Posttraumatic stress disorder (PTSD) and substance use disorders (SUDs) co-occur with high frequency (Brady et al., 2004;Cottler et al., 1992;Jacobson et al., 2001), and this diagnostic co-occurrence has great clinical and public health significance. In particular, research indicates that the presence of co-occurring PTSD among individuals with a SUD is associated with heightened risk for a variety of risky and impulsive behaviors and associated negative clinical outcomes, including more severe substance use patterns (Back et al., 2000;Cottler et al., 1992;Najavits et al., 2007;Salgado et al., 2007), greater legal problems (Najavits et al., 1999, 2007;Ouimette et al., 1999), greater risky sexual and drug use behavior (Plotzker et al., 2007), greater risk for HIV infection (Hoff et al., 1997), and quicker relapse to substance use following discharge from SUD treatment (Hien et al., 2000;Ouimette et al., 1999, 2007). Further, findings that the worse treatment outcomes observed among SUD patients with (vs. without) PTSD are not the result of simply greater comorbidity in general (Ouimette et al., 1999) or a history of traumatic exposure (Hien et al., 2000) suggest that there is something unique to the presence of PTSD among substance users that places them at greater risk for negative clinical outcomes. Despite these findings, as well as preliminary findings of higher levels of risk-taking (as assessed through a laboratory-based task) in general among cocaine dependent inpatients with PTSD (vs. those without PTSD;Tull, Trotman, et al., 2009), no studies have examined the factors or contexts that precipitate risky behavior within a PTSD-SUD population, or the extent to which substance of choice influences risky behavior among PTSD-SUD patients. Thus, the proposed experimental study seeks to extend extant research in this area by examining the effect of imaginal trauma cue exposure on risk-taking among 210 trauma-exposed SUD patients (dependent on cocaine only, alcohol only, or cocaine and alcohol) with or without PTSD. On separate days, SUD patients with a history of Criterion A traumatic exposure will be exposed to a neutral cue or a personalized imaginal trauma cue. Following cue exposure, participants will complete two established behavioral measures of risk-taking, the Balloon Analogue Risk Task (Lejuez et al., 2002) and the Iowa Gambling Task (Bechara et al., 1994). We will examine the effect of trauma cue exposure (vs. neutral cue exposure), substance of choice (cocaine vs. alcohol vs. cocaine-alcohol dependence), and PTSD status (current PTSD vs. no history of PTSD) on risk-taking. We expect to find main effects of cocaine dependence and PTSD on risk-taking, as well as a three-way interaction between cue exposure, substance of choice, and PTSD status. Specifically, we expect that cocaine dependent patients with PTSD will exhibit the highest levels of risk-taking following trauma cue exposure than all other groups. Biological (salivary cortisol), physiological (heart rate, electrodermal response), and self-reported reactivity to cues will also be examined to better understand the factors that may lead to risk-taking among PTSD-SUD patients, thus speaking to its function.

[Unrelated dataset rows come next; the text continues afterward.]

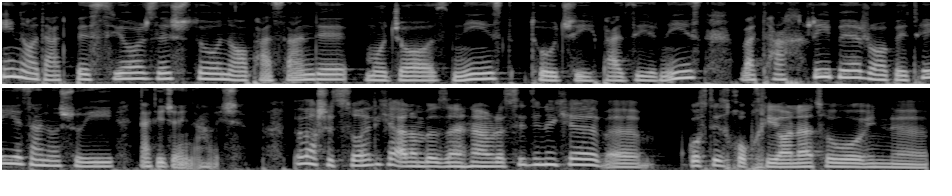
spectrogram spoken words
این عادت بسیار زشت و ناپسند مجاز نیست توجیه پذیر نیست و تخریب رابطه زناشویی نتیجه نهاییشه. ببخشید سوالی که الان به ذهنم رسید اینه که گفتید خب خیانت و این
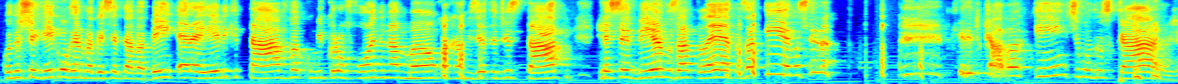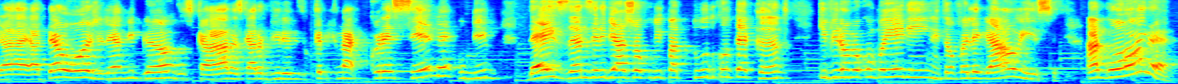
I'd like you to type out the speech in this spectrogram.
Quando eu cheguei correndo para ver se ele tava bem, era ele que tava com o microfone na mão, com a camiseta de staff, recebendo os atletas. Aqui, não sei. porque ele ficava íntimo dos caras, já até hoje, ele é amigão dos caras, os caras viram ele crescer né, comigo. Dez anos ele viajou comigo para tudo quanto é canto, que virou meu companheirinho, então foi legal isso. Agora,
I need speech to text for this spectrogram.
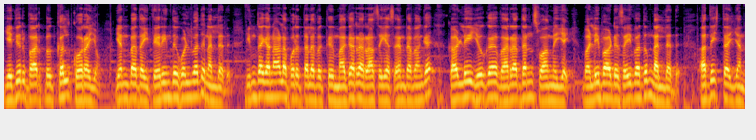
எதிர்பார்ப்புகள் குறையும் என்பதை தெரிந்து கொள்வது நல்லது. இன்றைய நாளை பொறுத்தளவுக்கு மகர ராசியை சேர்ந்தவங்க கலியுக வரதன் சுவாமியை வழிபாடு செய்வதும் நல்லது. அதிர்ஷ்ட எண்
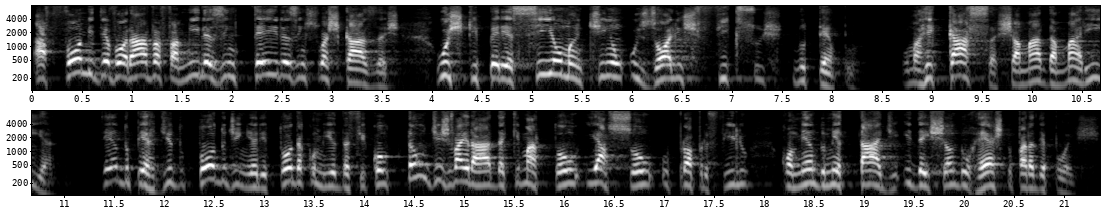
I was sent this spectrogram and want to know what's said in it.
A fome devorava famílias inteiras em suas casas. Os que pereciam mantinham os olhos fixos no templo. Uma ricaça chamada Maria, tendo perdido todo o dinheiro e toda a comida, ficou tão desvairada que matou e assou o próprio filho, comendo metade e deixando o resto para depois.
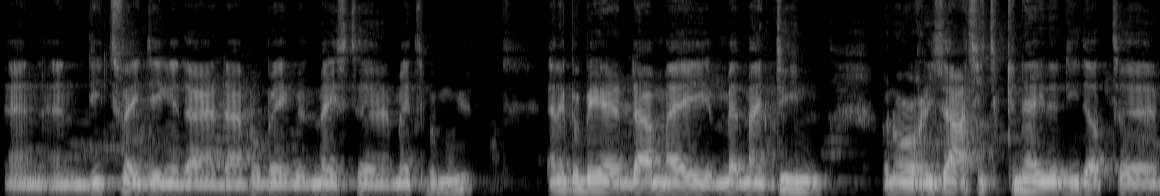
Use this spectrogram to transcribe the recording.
En, en die twee dingen, daar, daar probeer ik me het meest mee te bemoeien. En ik probeer daarmee met mijn team een organisatie te kneden die dat, uh,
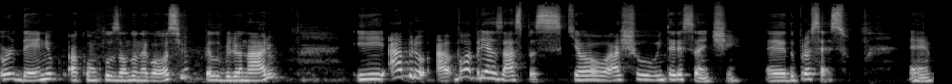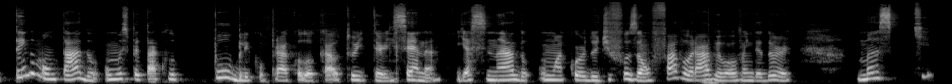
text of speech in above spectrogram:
ordene a conclusão do negócio pelo bilionário. E abro, vou abrir as aspas, que eu acho interessante é, do processo. É, tendo montado um espetáculo público para colocar o Twitter em cena e assinado um acordo de fusão favorável ao vendedor, Musk que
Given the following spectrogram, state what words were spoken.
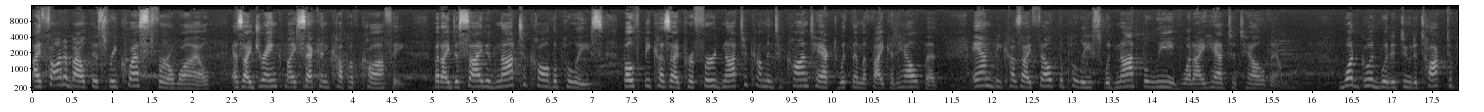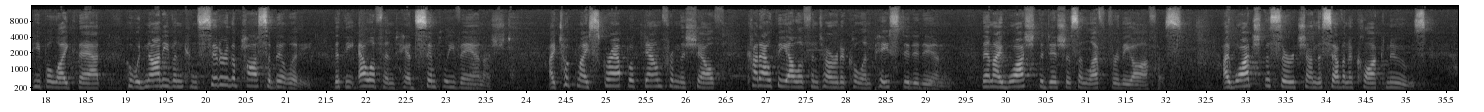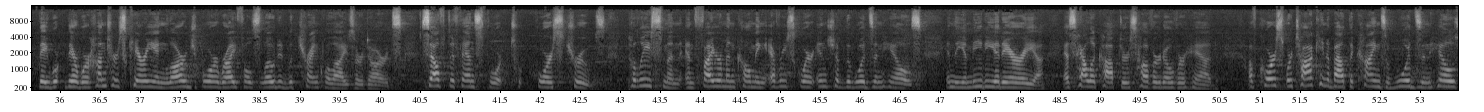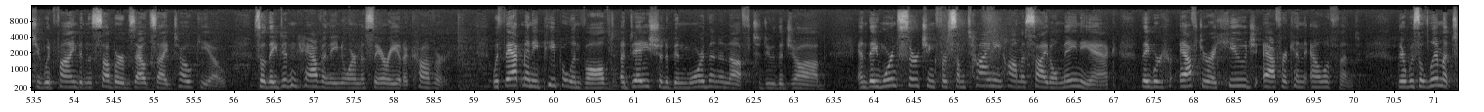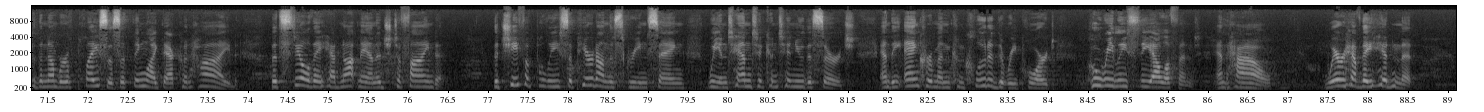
I thought about this request for a while as I drank my second cup of coffee, but I decided not to call the police both because I preferred not to come into contact with them if I could help it, and because I felt the police would not believe what I had to tell them. What good would it do to talk to people like that who would not even consider the possibility that the elephant had simply vanished. I took my scrapbook down from the shelf, cut out the elephant article, and pasted it in. Then I washed the dishes and left for the office. I watched the search on the 7 o'clock news. Were, there were hunters carrying large bore rifles loaded with tranquilizer darts, self defense force troops, policemen, and firemen combing every square inch of the woods and hills in the immediate area as helicopters hovered overhead. Of course, we're talking about the kinds of woods and hills you would find in the suburbs outside Tokyo, so they didn't have an enormous area to cover. With that many people involved, a day should have been more than enough to do the job. And they weren't searching for some tiny homicidal maniac, they were after a huge African elephant. There was a limit to the number of places a thing like that could hide, but still they had not managed to find it. The chief of police appeared on the screen saying, We intend to continue the search. And the anchorman concluded the report Who released the elephant and how? Where have they hidden it?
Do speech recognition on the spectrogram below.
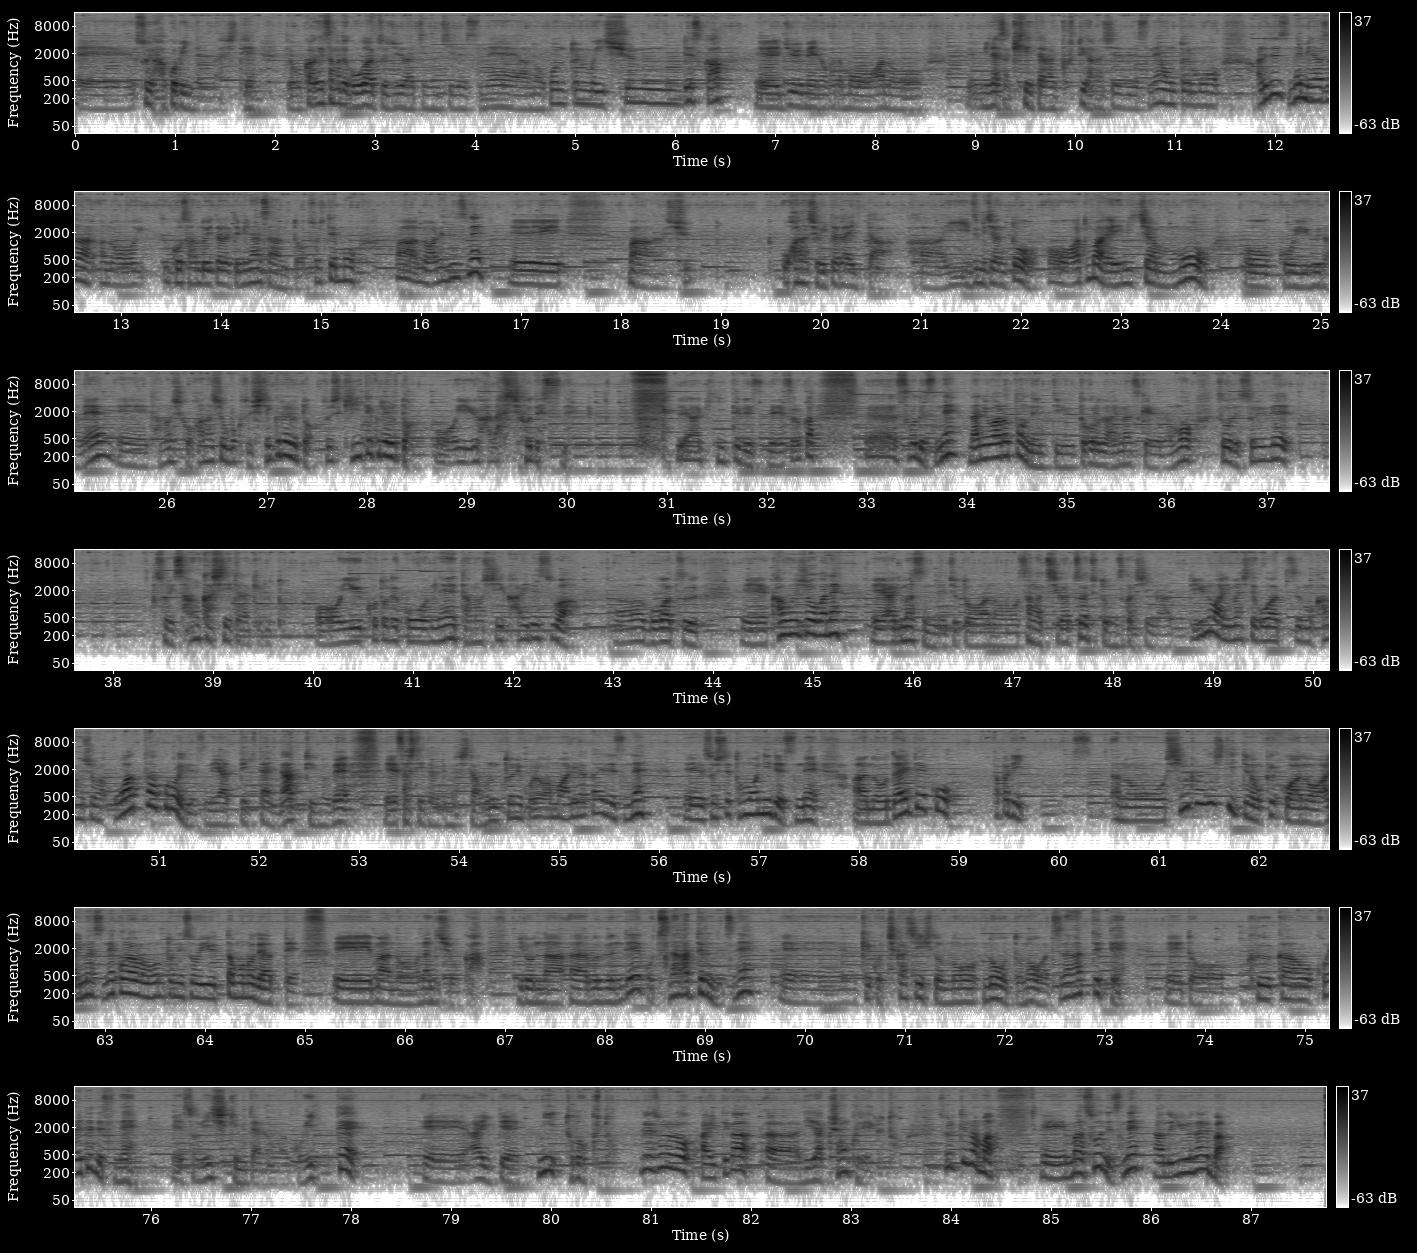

By examining the effects of trauma cue exposure, substance of choice, and PTSD status on risk-taking among low SES minority substance users in rural Mississippi, the proposed study will play an important role in reducing disparities in research on the effects of PTSD among SUD patients. In addition, by improving our understanding of the pathways through which PTSD and SUDs may contribute to risky behavior in this population, results from this study will facilitate the development of targeted prevention and intervention programs - a particularly relevant consideration for treatment centers in areas with limited mental health resources.